On his personal life, he said: “I am currently in my seventh year of study, so we definitely have friends here by now. My wife is studying marketing at INSEEC University in Paris, and we have a son. I feel completely integrated with the team of residents at the French hospital.”
Once he graduates, Mandoora plans to return home and work in Saudi Arabia.
Binhimd, who studied medicine in Jordan and Egypt and graduated from Egypt, said: “I did an externship at Hotel Dieu in Beirut and then returned to Saudi Arabia where I worked for the government in the Ministry of Defense.
“I also worked at the King Fahd Armed Forces Hospital in Jeddah for two years and received a scholarship from the hospital. I have now completed my internship in plastic surgery and reconstruction after six months of French lessons.”
She added: “I am currently working in the field of plastic surgery for children. That includes working with those born with deformities and with those who have accidents such as dog bites. These accidents are common nowadays because children are confined to their homes.
“This is my 10th semester as a resident. I have one semester left at St. Louis Hospital in Paris and in November 2020, I will move to the Gustave Roussy Institute.”
RIYADH: The Ministry of Islamic Affairs has launched a new service to communicate with people through its portal linked to a unified call center system 1933.

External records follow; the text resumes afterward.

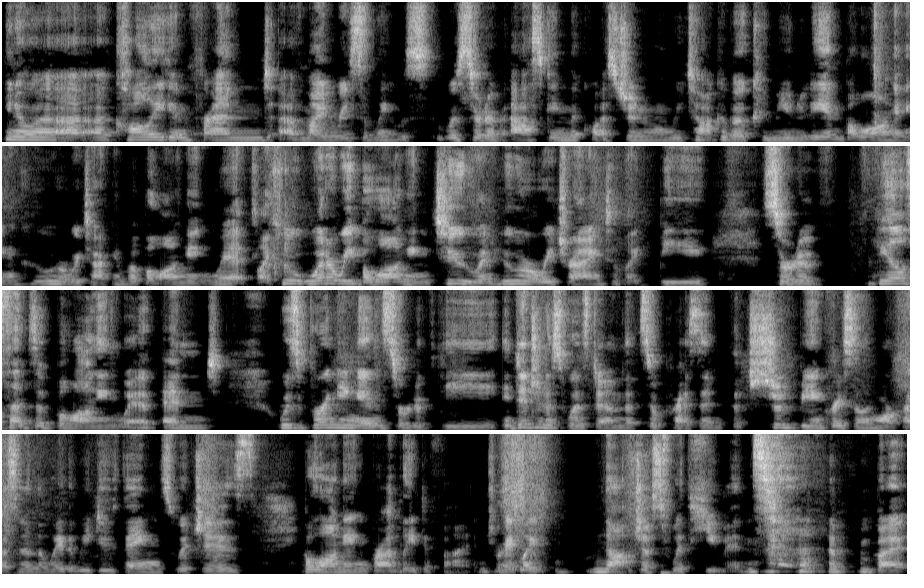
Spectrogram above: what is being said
you know, a, a colleague and friend of mine recently was was sort of asking the question when we talk about community and belonging, who are we talking about belonging with? Like, who, what are we belonging to, and who are we trying to like be sort of feel a sense of belonging with and was bringing in sort of the indigenous wisdom that's so present that should be increasingly more present in the way that we do things, which is belonging broadly defined, right? Like not just with humans, but,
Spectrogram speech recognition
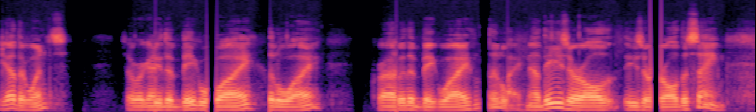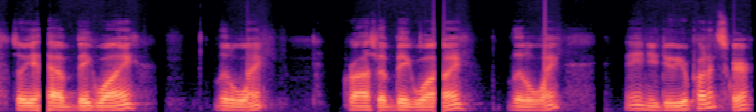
the other ones. So we're going to do the big Y, little y, cross with a big Y, little y. Now these are all these are all the same. So you have big Y, little y, cross with a big Y, little y, and you do your Punnett square.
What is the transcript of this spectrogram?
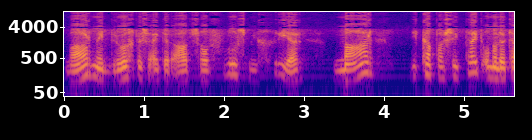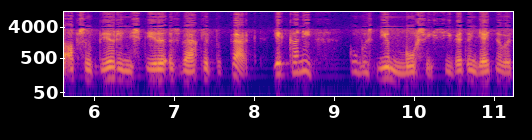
Maar met droogtes uiteraard sal voëls migreer, maar die kapasiteit om hulle te absorbeer in die stede is werklik beperk. Jy kan nie kom ons neem mossies, jy weet en jy het nou 'n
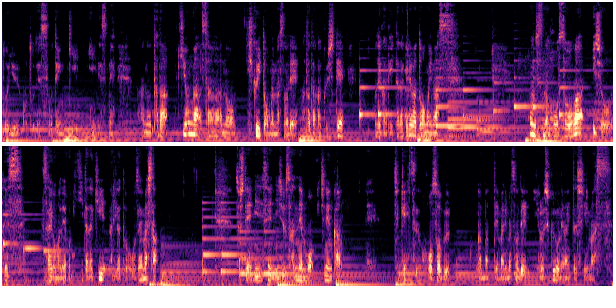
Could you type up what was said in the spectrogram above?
ということです。お天気いいですね。あのただ、気温があの低いと思いますので、暖かくしてお出かけいただければと思います。本日の放送は以上です。最後までお聴きいただきありがとうございました。そして2023年も1年間、えー、実験室放送部頑張ってまいりますのでよろしくお願いいたします。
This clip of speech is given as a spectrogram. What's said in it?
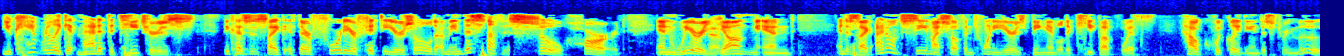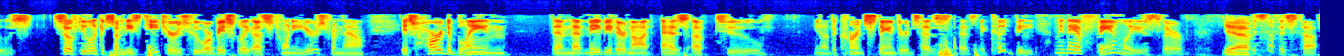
you can't really get mad at the teachers because it's like if they're 40 or 50 years old, I mean, this stuff is so hard, and we are yeah. young and and it's like I don't see myself in 20 years being able to keep up with how quickly the industry moves. So if you look at some of these teachers who are basically us 20 years from now, it's hard to blame them that maybe they're not as up to you know the current standards as as they could be. I mean, they have families. They're yeah. This stuff is tough.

The service aims to integrate all communication channels provided by the ministry. It is a new channel of communication enabling the public to reach various departments of the ministry through the portal by filling out a communication form and selecting the type of service (complaint, proposal or inquiry) required.
The request is then automatically directed to the unified call center system to process the application. The individual then receives a message containing a number allowing them to follow up the status of their application.

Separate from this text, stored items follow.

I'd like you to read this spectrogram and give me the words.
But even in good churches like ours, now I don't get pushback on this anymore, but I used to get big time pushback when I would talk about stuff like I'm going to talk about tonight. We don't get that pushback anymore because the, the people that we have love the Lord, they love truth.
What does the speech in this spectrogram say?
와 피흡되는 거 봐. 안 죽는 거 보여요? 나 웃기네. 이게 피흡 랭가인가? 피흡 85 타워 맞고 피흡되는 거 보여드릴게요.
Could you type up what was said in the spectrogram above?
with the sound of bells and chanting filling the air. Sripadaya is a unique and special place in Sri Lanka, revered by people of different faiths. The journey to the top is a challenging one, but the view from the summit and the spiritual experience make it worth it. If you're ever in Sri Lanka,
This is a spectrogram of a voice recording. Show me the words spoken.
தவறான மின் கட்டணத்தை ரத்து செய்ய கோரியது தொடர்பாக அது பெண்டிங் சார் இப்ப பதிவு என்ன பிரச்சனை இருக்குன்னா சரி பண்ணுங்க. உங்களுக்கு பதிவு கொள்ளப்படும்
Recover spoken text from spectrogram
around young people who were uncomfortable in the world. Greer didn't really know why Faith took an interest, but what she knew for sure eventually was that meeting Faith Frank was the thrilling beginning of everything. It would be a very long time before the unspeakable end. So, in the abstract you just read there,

JEDDAH: Hajj and Umrah Minister Mohammad Saleh bin Taher Benten and Tawuniya Chairman Sulaiman Al-Humaid signed an agreement on Wednesday to provide insurance for pilgrims coming from outside Saudi Arabia.
The signing took place at the Hajj and Umrah Ministry’s headquarters in Makkah. As part of the agreement, the ministry will provide health and other insurance services to pilgrims from the time they arrive in the Kingdom until they leave.

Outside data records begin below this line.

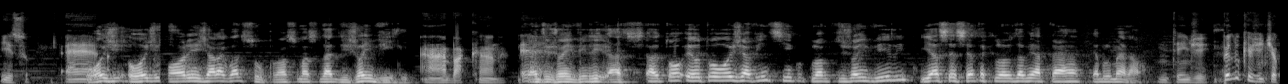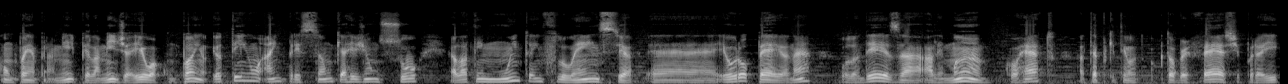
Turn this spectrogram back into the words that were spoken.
Isso. É... Hoje, hoje moro em Jaraguá do Sul, próximo à cidade de Joinville. Ah, bacana. É. Entre Joinville, eu tô, eu tô hoje a 25 quilômetros de Joinville e a 60 quilômetros da minha terra, que é Blumenau. Entendi. Pelo que a gente acompanha para mim, pela mídia, eu acompanho, eu tenho a impressão que a região sul ela tem muita influência é, europeia, né? Holandesa, alemã, correto? Até porque tem o Oktoberfest por aí.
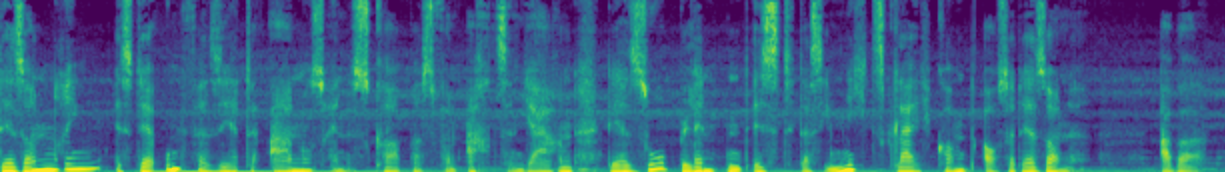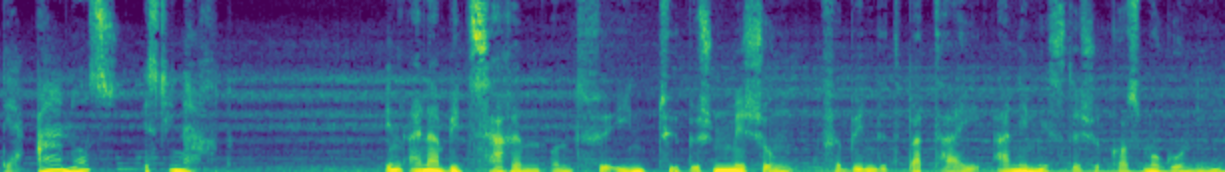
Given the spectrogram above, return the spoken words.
Der Sonnenring ist der unversehrte Anus eines Körpers von 18 Jahren, der so blendend ist, dass ihm nichts gleichkommt außer der Sonne. Aber der Anus ist die Nacht. In einer bizarren und für ihn typischen Mischung verbindet Bataille animistische Kosmogonie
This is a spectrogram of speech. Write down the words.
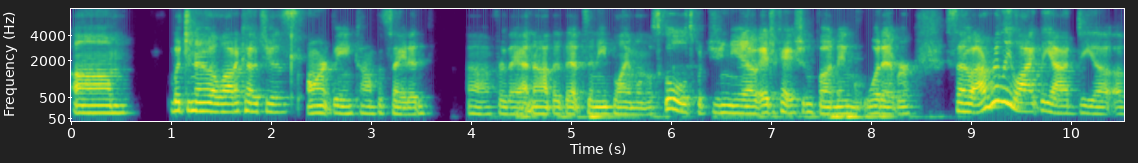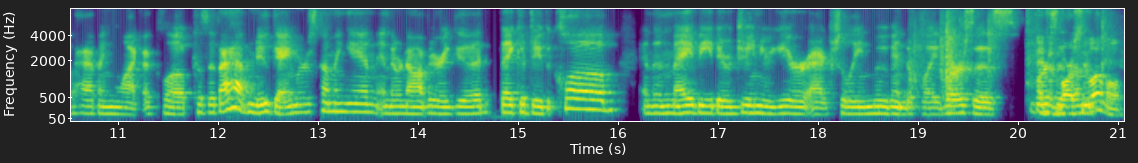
Um, but you know, a lot of coaches aren't being compensated uh, for that. Not that that's any blame on the schools, but you know, education funding, whatever. So I really like the idea of having like a club because if I have new gamers coming in and they're not very good, they could do the club and then maybe their junior year actually move into play versus versus varsity level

The insurance scheme comes as part of the Vision 2030 reform plan, which aims to enhance pilgrims’ experiences, said Minister Benten.
Tawuniya was tapped by the Hajj and Umrah Ministry in consultation with the Saudi Arabian Monetary Authority (SAMA) and the Health Insurance Council, he added.
The insurance will be linked to the visa as soon as the pilgrim arrives in Saudi Arabia, he said. There will be a hotline, and pilgrims will be served by teams who speak multiple languages.
Ayman Al-Arfaj, general supervisor of the ministry’s media center, said the insurance will cost SR189 per person, which will be paid to the insurance company and will cover 30 days, the total stay of the pilgrim in Saudi Arabia.
He said that insurance will be unified for all pilgrims and will cover emergency cases, accidents and repatriation of the remains of pilgrims who die in Saudi Arabia. A pilgrim automatically gets insurance once the visa is issued.
Pilgrims in need of health assistance can avail themselves of the insurance benefit by presenting their passports at any hospital or clinic under the Saudi Ministry of Health or any private hospital and clinic accredited by the Health Insurance Council, Al-Arfaj said.
Abdulaziz bin Hadsan Al-Bouq, CEO of Tawuniya, which has been awarded the contract for four years, said the Kingdom is developing innovative methods to provide health services and reduce accidents at holy sites.
This project, he added, is supported by the Ministry of Hajj and Umrah and each insurance covers an amount of SR100,000 ($26,665) per person.
Al-Arfaj noted that since the start of the Umrah season in October, a total of 1,518,649 pilgrims have arrived in the Kingdom.